Travel Nurse Resume Do’s & Don’ts
Now that you know what recruiters and hiring managers are looking for in a travel nurse resume, it’s time to touch upon some “do’s” and “don’ts” to ensure that your final document is in pristine order.
- Use a consistent format throughout your travel nurse resume (i.e. font type, font size, clearly defined sections). You only get one chance to make a good first impression. A nicely formatted resume communicates organizational abilities and competency.
- Use relevant keywords and industry jargon. For instance, when describing your experience with EHR systems, list by name what programs you have experience with. These minor details can make all the difference in determining if you’re selected for an interview or not.
- Be sure to include all the specialties that you are qualified to work in. Knowing the full range of your abilities makes it easier for your recruiter to match you with potential job opportunities. Who doesn’t like to have options when it comes to their career?
- List your education and work experience in reverse chronological order. While the totality of your experience will play a factor in determining if you are selected for the position, recruiters and hiring managers are most interested in what you’ve done recently.
- Before you submit your travel nurse resume, take the time to proofread and double-check for errors. Run your resume through your word processing software’s spelling and grammar checker. Ask a friend or a colleague to review the document and provide you with feedback.
- Since recruiters and hiring mangers appreciate information that is presented in a direct and “to-the-point” manner, do not include information about your personal life or other non-job-related activities (i.e. non-nursing jobs and non-nursing volunteering). While you may enjoy singing in your church’s choir, it has no bearing on your abilities as a nurse.
- Avoid using resume templates or formats that include graphics or pictures. These additional details don’t enhance the important information and are viewed as a distraction. Use a classic, simple layout to achieve a highly professional look.
- While it is important to be honest and accurate, don’t be too modest when it comes to describing your accomplishments and achievements within the healthcare industry. Remember, your travel nurse resume is a chance to sell yourself to recruiters and hiring managers. Separate yourself from the pack.
- Don’t waste valuable real estate on your resume by including a list of references (unless specified). In fact, don’t even include a “references available upon request” statement. If professional references are needed to secure the position, the recruiter or hiring manger will contact you and request that information.
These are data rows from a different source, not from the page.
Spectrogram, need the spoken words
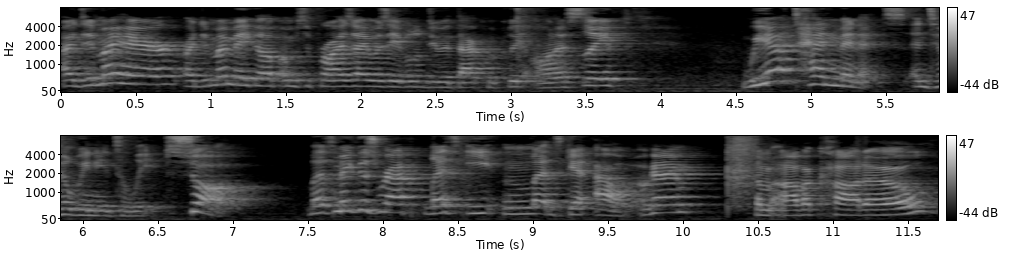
I did my hair, I did my makeup. I'm surprised I was able to do it that quickly, honestly. We have 10 minutes until we need to leave. So, let's make this wrap, let's eat, and let's get out, okay? Some avocado.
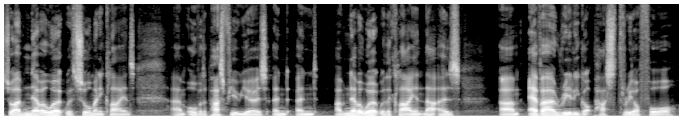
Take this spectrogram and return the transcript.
So I've never worked with so many clients um, over the past few years, and and I've never worked with a client that has um, ever really got past three or four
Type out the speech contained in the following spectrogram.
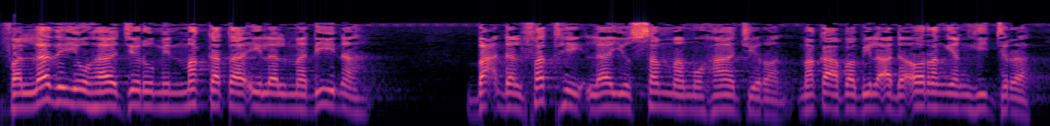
Falladhi yuhajiru min Makkah ilal Madinah ba'dal fathi la yusamma muhajiran. Maka apabila ada orang yang hijrah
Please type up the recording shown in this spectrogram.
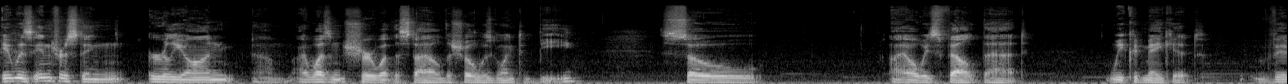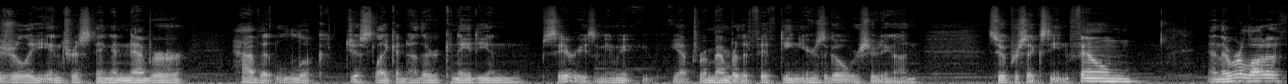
It was interesting early on. Um, I wasn't sure what the style of the show was going to be, so I always felt that we could make it visually interesting and never have it look just like another Canadian series. I mean, we, you have to remember that 15 years ago we're shooting on Super 16 film, and there were a lot of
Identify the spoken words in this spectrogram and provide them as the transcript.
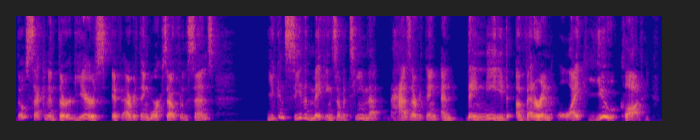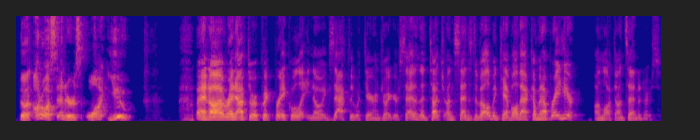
those second and third years, if everything works out for the Sens, you can see the makings of a team that has everything and they need a veteran like you, Claude. The Ottawa Senators want you. And uh, right after a quick break, we'll let you know exactly what Darren Dreger said and then touch on Sens development camp. All that coming up right here on Locked On Senators.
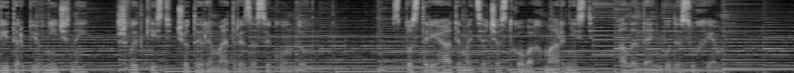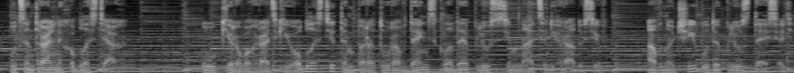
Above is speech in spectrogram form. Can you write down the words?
Вітер північний, швидкість 4 метри за секунду. Спостерігатиметься часткова хмарність, але день буде сухим. У центральних областях. У Кіровоградській області температура в день складе плюс 17 градусів, а вночі буде плюс 10.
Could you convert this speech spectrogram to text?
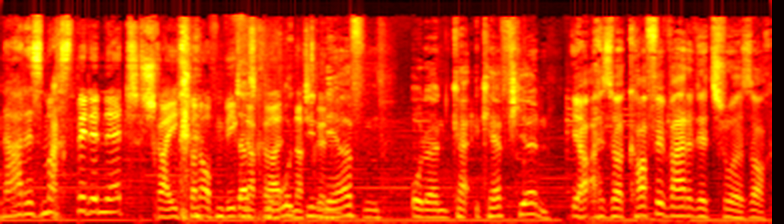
Na, das machst bitte nicht, schrei ich schon auf dem Weg Das nach, ra- nach beruhigt die drin. Nerven. Oder ein Ka Käffchen. Ja, also ein Kaffee war jetzt schon eine Sache.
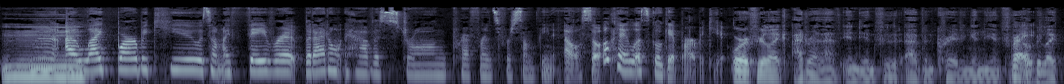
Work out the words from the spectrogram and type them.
mm. I like barbecue. It's not my favorite, but I don't have a strong preference for something else. So, okay, let's go get barbecue. Or if you're like, I'd rather have Indian food. I've been craving Indian food. Right. I'll be like,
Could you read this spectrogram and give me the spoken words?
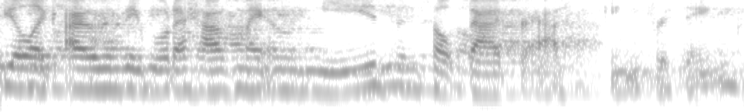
feel like I was able to have my own needs and felt bad for asking for things.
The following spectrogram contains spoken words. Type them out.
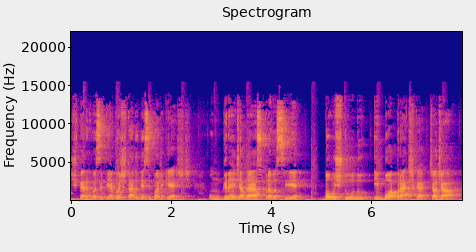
Espero que você tenha gostado desse podcast. Um grande abraço para você, bom estudo e boa prática. Tchau, tchau.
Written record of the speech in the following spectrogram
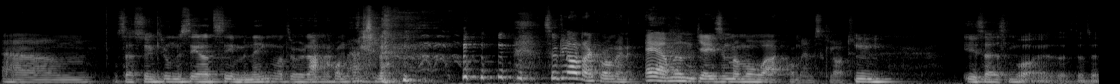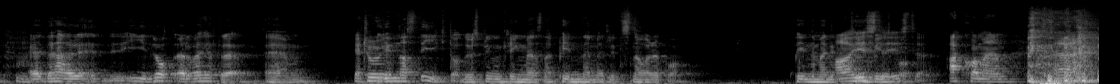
Um, och sen synkroniserad simning, vad tror du? Aquaman. Såklart Aquaman. Även Jason Momoa Aquaman såklart. Mm. I så här små... Eh, Den här eh, idrott, eller vad heter det? Ehm, Jag tror... Gymnastik då. Du springer omkring med en sån här pinne med ett litet snöre på. Pinne med en liten Ja, just det, tygbit just på. det. Aquaman. Eh,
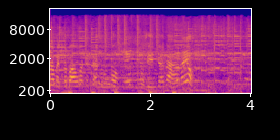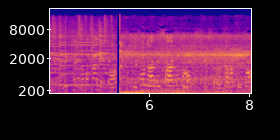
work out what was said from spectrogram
Makapunta, may trabaho kasi sa ano to. Pasensya na. Malayo! Request na ba kani? Oh. Ito dami sa ano. Ang sarap nito.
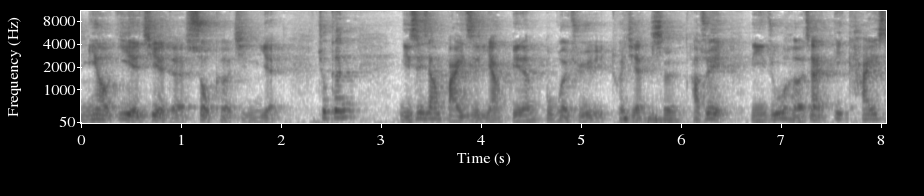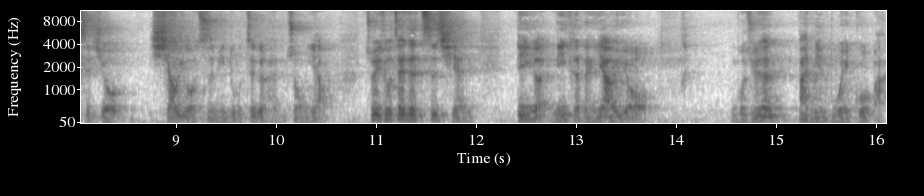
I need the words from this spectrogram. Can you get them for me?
没有业界的授课经验，就跟你是一张白纸一样，别人不会去推荐你。是好，所以你如何在一开始就小有知名度，这个很重要。所以说在这之前。第一个，你可能要有，我觉得半年不为过吧，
While taking the time to craft a resume that communicates your exceptional abilities in a concise manner will require an investment of time, that investment will yield dividends as you apply and land interviews for new travel nurse opportunities. To help ensure that your resume is ready for the next submittal, Premier Medical Staffing Services invites you to upload a copy of your current resume for a free evaluation by an experienced travel nurse recruiter. We look forward to helping you take your travel nurse career to new places.